Something needs to be done about the lost generation, people of my age (26), who have been trying to get into the sector, through a variety of means since they have left university. There is a noticeable gap because there has been very little aid to those who have had to work in a variety of different sectors whilst trying to find employable experience within the past five years.

I suppose what I'm trying to say, is that its fair(ish) not fairer and makes it even harder for those who have done the above to gain employment in the sector, due to lacking experience in the sector that is 'employable'. Maybe entry level jobs should be created for all, not just for the unemployed or those under 24.
Anonymous
MA Member
12.09.2012, 18:29
I agree totally. I'm 27 and your point sums up my last five years perfectly. This does nothing for me except make it even tougher for me to get through to a position. Great for 'the next generation' but I think I am one example of proof that there has still been an overlooked 'lost generation'. A shame.
Anonymous
MA Member
12.09.2012, 19:32
Yes, I'm exactly in the same position at 26. And I would give my right arm for an opportunity like this to get into the sector.
Anonymous
12.09.2012, 16:46
Absolutely right - the Museum/Heritage sector is full of highly qualified graduates aged 30 and over who are still struggling on part-time entry level jobs because they are never given the opportunity to progress. It is they who need access to additional skills first if they are ever to have homes and families of their own. Further competition in an over-crowded field is the last thing they need.
Anonymous
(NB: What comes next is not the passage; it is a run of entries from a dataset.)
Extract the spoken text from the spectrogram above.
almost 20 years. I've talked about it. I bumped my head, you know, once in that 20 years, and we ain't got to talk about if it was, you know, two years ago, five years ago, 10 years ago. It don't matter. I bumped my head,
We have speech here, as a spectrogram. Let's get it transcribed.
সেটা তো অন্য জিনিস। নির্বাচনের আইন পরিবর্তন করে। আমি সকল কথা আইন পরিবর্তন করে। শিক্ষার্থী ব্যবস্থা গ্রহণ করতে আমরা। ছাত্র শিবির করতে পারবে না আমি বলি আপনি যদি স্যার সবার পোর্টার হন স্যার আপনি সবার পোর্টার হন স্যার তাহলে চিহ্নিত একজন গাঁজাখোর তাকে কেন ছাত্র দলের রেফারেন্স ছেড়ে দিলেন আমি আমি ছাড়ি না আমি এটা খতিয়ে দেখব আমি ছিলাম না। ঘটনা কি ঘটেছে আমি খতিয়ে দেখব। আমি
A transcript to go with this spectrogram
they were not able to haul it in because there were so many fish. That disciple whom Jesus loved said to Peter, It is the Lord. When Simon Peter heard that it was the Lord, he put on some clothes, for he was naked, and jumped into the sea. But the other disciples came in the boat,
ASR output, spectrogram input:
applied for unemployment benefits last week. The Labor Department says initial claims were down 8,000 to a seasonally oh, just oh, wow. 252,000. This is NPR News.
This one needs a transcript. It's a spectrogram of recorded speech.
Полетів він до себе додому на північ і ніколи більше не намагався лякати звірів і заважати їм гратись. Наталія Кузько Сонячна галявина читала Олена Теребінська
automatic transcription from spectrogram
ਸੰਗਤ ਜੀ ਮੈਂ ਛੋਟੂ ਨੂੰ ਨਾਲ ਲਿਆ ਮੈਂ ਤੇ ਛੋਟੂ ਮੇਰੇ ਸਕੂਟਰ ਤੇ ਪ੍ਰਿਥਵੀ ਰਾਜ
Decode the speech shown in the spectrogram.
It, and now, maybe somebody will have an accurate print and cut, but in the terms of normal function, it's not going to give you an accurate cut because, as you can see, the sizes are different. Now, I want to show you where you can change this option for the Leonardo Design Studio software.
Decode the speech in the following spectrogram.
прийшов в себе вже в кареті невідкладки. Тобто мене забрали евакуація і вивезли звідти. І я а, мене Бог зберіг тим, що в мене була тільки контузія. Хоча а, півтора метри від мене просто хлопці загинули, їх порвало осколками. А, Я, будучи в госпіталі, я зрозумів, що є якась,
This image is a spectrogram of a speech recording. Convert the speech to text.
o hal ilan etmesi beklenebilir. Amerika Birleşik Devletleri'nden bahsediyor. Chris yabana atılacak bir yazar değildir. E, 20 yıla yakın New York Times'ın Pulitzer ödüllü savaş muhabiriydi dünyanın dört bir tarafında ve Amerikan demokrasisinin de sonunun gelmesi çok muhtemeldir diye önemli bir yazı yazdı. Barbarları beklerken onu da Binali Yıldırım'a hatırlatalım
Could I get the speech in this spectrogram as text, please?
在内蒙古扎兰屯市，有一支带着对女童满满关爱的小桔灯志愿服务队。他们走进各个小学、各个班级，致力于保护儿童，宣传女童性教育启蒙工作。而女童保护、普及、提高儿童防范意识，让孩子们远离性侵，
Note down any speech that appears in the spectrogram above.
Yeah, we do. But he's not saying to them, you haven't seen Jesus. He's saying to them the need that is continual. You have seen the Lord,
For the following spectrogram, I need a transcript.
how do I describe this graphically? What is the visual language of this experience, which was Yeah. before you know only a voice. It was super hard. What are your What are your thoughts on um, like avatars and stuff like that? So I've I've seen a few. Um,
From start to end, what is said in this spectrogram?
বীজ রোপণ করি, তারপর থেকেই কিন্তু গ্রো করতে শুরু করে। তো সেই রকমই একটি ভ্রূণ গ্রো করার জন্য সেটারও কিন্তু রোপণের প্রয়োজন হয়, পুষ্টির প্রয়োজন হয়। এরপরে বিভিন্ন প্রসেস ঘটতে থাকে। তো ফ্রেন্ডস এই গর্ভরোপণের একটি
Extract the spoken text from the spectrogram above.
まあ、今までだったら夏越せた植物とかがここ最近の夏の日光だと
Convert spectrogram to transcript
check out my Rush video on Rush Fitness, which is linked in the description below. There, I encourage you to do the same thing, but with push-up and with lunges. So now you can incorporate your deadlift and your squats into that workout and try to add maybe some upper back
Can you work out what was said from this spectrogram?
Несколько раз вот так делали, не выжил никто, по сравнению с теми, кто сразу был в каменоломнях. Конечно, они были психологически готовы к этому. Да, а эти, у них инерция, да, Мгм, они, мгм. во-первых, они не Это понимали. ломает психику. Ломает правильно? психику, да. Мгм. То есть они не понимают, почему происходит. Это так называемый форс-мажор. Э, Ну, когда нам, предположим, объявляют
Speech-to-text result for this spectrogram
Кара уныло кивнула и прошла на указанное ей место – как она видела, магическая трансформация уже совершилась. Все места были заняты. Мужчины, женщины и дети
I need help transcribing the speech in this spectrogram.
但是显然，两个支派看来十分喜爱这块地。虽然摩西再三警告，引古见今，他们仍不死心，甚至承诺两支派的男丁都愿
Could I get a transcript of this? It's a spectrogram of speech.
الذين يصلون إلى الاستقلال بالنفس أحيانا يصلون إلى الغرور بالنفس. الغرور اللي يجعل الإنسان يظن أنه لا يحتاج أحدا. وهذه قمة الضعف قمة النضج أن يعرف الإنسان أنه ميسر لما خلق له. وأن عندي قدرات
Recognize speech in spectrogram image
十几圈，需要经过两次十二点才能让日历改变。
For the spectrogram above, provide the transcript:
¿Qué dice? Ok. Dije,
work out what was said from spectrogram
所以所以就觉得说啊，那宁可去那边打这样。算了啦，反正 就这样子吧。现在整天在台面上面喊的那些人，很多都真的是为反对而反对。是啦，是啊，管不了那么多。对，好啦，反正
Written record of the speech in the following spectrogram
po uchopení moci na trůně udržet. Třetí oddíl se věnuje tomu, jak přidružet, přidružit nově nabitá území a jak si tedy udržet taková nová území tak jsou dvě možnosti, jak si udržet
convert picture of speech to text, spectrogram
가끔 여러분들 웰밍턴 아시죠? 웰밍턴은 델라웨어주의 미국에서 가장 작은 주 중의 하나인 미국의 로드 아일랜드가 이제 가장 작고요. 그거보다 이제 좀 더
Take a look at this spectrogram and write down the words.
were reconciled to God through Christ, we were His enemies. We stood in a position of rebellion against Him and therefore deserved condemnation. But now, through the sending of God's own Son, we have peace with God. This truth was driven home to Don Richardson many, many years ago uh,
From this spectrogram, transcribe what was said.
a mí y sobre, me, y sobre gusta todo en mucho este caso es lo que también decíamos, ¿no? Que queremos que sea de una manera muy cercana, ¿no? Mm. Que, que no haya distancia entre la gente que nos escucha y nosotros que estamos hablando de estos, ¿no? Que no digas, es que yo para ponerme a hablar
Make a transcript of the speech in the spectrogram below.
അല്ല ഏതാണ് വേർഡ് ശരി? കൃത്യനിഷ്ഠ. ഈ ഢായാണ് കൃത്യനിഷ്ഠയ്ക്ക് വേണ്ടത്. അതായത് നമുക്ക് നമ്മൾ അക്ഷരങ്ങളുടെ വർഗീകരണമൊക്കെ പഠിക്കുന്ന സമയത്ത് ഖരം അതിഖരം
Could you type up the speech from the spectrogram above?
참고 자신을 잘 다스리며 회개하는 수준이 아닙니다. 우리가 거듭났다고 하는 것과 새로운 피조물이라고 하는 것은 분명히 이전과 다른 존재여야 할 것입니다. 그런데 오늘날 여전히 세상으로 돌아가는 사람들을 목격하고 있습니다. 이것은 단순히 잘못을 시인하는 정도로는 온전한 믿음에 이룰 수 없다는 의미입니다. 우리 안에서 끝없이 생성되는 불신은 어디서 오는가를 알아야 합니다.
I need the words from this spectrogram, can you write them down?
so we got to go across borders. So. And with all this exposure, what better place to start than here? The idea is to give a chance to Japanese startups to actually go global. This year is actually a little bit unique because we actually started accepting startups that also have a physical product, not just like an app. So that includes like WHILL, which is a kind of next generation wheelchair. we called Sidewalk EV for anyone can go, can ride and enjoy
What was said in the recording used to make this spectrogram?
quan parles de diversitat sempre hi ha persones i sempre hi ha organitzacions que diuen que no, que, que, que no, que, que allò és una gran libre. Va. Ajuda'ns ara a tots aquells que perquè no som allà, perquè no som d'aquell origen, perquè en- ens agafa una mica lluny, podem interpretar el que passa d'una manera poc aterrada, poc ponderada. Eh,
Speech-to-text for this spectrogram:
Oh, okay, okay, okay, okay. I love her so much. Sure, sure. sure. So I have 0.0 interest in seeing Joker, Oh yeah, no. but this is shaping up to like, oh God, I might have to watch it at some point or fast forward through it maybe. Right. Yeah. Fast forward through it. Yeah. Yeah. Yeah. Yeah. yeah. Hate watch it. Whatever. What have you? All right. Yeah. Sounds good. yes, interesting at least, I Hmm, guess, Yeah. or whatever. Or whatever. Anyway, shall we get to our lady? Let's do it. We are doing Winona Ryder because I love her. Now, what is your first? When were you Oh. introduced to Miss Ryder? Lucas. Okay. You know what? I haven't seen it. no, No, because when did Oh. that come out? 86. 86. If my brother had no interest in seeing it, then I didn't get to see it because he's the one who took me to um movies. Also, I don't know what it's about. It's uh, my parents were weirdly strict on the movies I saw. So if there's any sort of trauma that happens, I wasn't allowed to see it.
MA Member
12.09.2012, 16:58
'Further competition in an over-crowded field is the last thing they need.' - Precisely!

(same author as before)